Exercise description - Word for word, restate each of the records below.

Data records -

──────

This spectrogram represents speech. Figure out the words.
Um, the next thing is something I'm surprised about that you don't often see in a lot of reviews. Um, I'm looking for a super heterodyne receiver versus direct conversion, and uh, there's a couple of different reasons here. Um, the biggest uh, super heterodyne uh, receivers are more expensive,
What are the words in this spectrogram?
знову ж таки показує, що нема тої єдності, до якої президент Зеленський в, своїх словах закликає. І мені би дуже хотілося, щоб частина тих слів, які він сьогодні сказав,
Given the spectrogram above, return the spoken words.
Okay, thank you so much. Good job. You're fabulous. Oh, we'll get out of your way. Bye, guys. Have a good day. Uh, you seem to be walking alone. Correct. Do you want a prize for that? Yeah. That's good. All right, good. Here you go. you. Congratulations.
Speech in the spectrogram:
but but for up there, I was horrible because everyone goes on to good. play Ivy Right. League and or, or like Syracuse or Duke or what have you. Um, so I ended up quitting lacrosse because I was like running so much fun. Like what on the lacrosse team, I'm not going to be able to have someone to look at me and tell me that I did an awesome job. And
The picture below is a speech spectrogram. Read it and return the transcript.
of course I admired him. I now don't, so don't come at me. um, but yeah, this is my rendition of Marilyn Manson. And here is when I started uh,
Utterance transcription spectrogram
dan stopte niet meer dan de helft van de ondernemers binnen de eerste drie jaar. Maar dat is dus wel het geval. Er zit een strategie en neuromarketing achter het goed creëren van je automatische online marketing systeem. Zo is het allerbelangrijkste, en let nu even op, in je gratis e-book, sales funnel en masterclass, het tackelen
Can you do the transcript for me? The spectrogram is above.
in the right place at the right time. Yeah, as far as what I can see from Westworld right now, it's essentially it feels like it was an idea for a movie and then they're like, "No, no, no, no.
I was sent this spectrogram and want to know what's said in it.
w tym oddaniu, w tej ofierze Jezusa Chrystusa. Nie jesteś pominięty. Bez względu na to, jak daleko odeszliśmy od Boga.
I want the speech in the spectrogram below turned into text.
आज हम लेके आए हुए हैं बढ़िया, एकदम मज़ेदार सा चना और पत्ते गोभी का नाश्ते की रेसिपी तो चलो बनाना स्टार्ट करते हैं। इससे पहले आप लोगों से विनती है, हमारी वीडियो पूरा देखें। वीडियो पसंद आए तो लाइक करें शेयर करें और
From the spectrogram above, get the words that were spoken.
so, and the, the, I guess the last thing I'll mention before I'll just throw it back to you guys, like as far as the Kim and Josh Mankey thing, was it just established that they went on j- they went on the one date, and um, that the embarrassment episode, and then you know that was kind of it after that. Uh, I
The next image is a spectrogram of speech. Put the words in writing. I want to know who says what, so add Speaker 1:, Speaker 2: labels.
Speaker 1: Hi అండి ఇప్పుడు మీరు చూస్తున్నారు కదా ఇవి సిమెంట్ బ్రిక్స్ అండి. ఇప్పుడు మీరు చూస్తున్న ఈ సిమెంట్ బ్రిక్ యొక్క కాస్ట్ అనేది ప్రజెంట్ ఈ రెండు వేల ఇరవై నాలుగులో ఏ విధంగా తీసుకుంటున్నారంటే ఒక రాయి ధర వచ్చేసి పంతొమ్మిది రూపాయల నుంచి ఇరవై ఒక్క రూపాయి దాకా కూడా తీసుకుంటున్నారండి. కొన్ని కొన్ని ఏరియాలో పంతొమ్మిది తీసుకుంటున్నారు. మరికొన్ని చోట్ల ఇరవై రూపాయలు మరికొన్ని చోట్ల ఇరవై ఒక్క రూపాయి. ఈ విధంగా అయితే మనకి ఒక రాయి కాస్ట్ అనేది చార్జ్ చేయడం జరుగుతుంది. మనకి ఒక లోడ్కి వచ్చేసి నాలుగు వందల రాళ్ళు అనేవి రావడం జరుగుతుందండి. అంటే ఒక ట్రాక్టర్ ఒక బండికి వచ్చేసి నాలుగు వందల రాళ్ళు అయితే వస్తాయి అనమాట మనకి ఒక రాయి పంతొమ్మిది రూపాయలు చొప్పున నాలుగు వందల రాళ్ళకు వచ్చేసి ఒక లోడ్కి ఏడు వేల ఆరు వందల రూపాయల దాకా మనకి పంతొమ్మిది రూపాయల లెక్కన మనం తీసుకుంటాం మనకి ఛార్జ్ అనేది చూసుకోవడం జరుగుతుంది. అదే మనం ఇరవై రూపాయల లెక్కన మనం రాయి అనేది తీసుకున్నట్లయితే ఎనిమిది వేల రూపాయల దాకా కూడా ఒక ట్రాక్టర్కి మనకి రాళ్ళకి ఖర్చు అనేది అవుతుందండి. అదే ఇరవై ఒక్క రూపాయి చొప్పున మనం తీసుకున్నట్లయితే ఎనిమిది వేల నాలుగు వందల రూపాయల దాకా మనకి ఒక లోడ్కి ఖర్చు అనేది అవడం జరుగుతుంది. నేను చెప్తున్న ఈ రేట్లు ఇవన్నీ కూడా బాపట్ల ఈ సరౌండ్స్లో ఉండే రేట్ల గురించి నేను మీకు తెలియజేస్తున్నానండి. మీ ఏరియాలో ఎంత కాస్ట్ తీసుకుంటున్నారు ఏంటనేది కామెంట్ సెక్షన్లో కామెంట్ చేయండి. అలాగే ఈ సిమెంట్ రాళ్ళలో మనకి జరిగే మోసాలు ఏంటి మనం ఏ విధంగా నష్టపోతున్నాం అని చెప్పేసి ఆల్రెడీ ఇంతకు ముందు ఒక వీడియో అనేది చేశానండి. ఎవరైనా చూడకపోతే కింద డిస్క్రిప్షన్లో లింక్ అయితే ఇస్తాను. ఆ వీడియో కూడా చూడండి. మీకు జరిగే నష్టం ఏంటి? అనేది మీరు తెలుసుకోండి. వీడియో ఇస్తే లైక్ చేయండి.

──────

Output of the exercise -
This spectrogram represents speech. Figure out the words.
Um, the next thing is something I'm surprised about that you don't often see in a lot of reviews. Um, I'm looking for a super heterodyne receiver versus direct conversion, and uh, there's a couple of different reasons here. Um, the biggest uh, super heterodyne uh, receivers are more expensive,
What are the words in this spectrogram?
знову ж таки показує, що нема тої єдності, до якої президент Зеленський в, своїх словах закликає. І мені би дуже хотілося, щоб частина тих слів, які він сьогодні сказав,
Given the spectrogram above, return the spoken words.
Okay, thank you so much. Good job. You're fabulous. Oh, we'll get out of your way. Bye, guys. Have a good day. Uh, you seem to be walking alone. Correct. Do you want a prize for that? Yeah. That's good. All right, good. Here you go. you. Congratulations.
Speech in the spectrogram:
but but for up there, I was horrible because everyone goes on to good. play Ivy Right. League and or, or like Syracuse or Duke or what have you. Um, so I ended up quitting lacrosse because I was like running so much fun. Like what on the lacrosse team, I'm not going to be able to have someone to look at me and tell me that I did an awesome job. And
The picture below is a speech spectrogram. Read it and return the transcript.
of course I admired him. I now don't, so don't come at me. um, but yeah, this is my rendition of Marilyn Manson. And here is when I started uh,
Utterance transcription spectrogram
dan stopte niet meer dan de helft van de ondernemers binnen de eerste drie jaar. Maar dat is dus wel het geval. Er zit een strategie en neuromarketing achter het goed creëren van je automatische online marketing systeem. Zo is het allerbelangrijkste, en let nu even op, in je gratis e-book, sales funnel en masterclass, het tackelen
Can you do the transcript for me? The spectrogram is above.
in the right place at the right time. Yeah, as far as what I can see from Westworld right now, it's essentially it feels like it was an idea for a movie and then they're like, "No, no, no, no.
I was sent this spectrogram and want to know what's said in it.
w tym oddaniu, w tej ofierze Jezusa Chrystusa. Nie jesteś pominięty. Bez względu na to, jak daleko odeszliśmy od Boga.
I want the speech in the spectrogram below turned into text.
आज हम लेके आए हुए हैं बढ़िया, एकदम मज़ेदार सा चना और पत्ते गोभी का नाश्ते की रेसिपी तो चलो बनाना स्टार्ट करते हैं। इससे पहले आप लोगों से विनती है, हमारी वीडियो पूरा देखें। वीडियो पसंद आए तो लाइक करें शेयर करें और
From the spectrogram above, get the words that were spoken.
so, and the, the, I guess the last thing I'll mention before I'll just throw it back to you guys, like as far as the Kim and Josh Mankey thing, was it just established that they went on j- they went on the one date, and um, that the embarrassment episode, and then you know that was kind of it after that. Uh, I
The next image is a spectrogram of speech. Put the words in writing. I want to know who says what, so add Speaker 1:, Speaker 2: labels.
Speaker 1: Hi అండి ఇప్పుడు మీరు చూస్తున్నారు కదా ఇవి సిమెంట్ బ్రిక్స్ అండి. ఇప్పుడు మీరు చూస్తున్న ఈ సిమెంట్ బ్రిక్ యొక్క కాస్ట్ అనేది ప్రజెంట్ ఈ రెండు వేల ఇరవై నాలుగులో ఏ విధంగా తీసుకుంటున్నారంటే ఒక రాయి ధర వచ్చేసి పంతొమ్మిది రూపాయల నుంచి ఇరవై ఒక్క రూపాయి దాకా కూడా తీసుకుంటున్నారండి. కొన్ని కొన్ని ఏరియాలో పంతొమ్మిది తీసుకుంటున్నారు. మరికొన్ని చోట్ల ఇరవై రూపాయలు మరికొన్ని చోట్ల ఇరవై ఒక్క రూపాయి. ఈ విధంగా అయితే మనకి ఒక రాయి కాస్ట్ అనేది చార్జ్ చేయడం జరుగుతుంది. మనకి ఒక లోడ్కి వచ్చేసి నాలుగు వందల రాళ్ళు అనేవి రావడం జరుగుతుందండి. అంటే ఒక ట్రాక్టర్ ఒక బండికి వచ్చేసి నాలుగు వందల రాళ్ళు అయితే వస్తాయి అనమాట మనకి ఒక రాయి పంతొమ్మిది రూపాయలు చొప్పున నాలుగు వందల రాళ్ళకు వచ్చేసి ఒక లోడ్కి ఏడు వేల ఆరు వందల రూపాయల దాకా మనకి పంతొమ్మిది రూపాయల లెక్కన మనం తీసుకుంటాం మనకి ఛార్జ్ అనేది చూసుకోవడం జరుగుతుంది. అదే మనం ఇరవై రూపాయల లెక్కన మనం రాయి అనేది తీసుకున్నట్లయితే ఎనిమిది వేల రూపాయల దాకా కూడా ఒక ట్రాక్టర్కి మనకి రాళ్ళకి ఖర్చు అనేది అవుతుందండి. అదే ఇరవై ఒక్క రూపాయి చొప్పున మనం తీసుకున్నట్లయితే ఎనిమిది వేల నాలుగు వందల రూపాయల దాకా మనకి ఒక లోడ్కి ఖర్చు అనేది అవడం జరుగుతుంది. నేను చెప్తున్న ఈ రేట్లు ఇవన్నీ కూడా బాపట్ల ఈ సరౌండ్స్లో ఉండే రేట్ల గురించి నేను మీకు తెలియజేస్తున్నానండి. మీ ఏరియాలో ఎంత కాస్ట్ తీసుకుంటున్నారు ఏంటనేది కామెంట్ సెక్షన్లో కామెంట్ చేయండి. అలాగే ఈ సిమెంట్ రాళ్ళలో మనకి జరిగే మోసాలు ఏంటి మనం ఏ విధంగా నష్టపోతున్నాం అని చెప్పేసి ఆల్రెడీ ఇంతకు ముందు ఒక వీడియో అనేది చేశానండి. ఎవరైనా చూడకపోతే కింద డిస్క్రిప్షన్లో లింక్ అయితే ఇస్తాను. ఆ వీడియో కూడా చూడండి. మీకు జరిగే నష్టం ఏంటి? అనేది మీరు తెలుసుకోండి. వీడియో ఇస్తే లైక్ చేయండి.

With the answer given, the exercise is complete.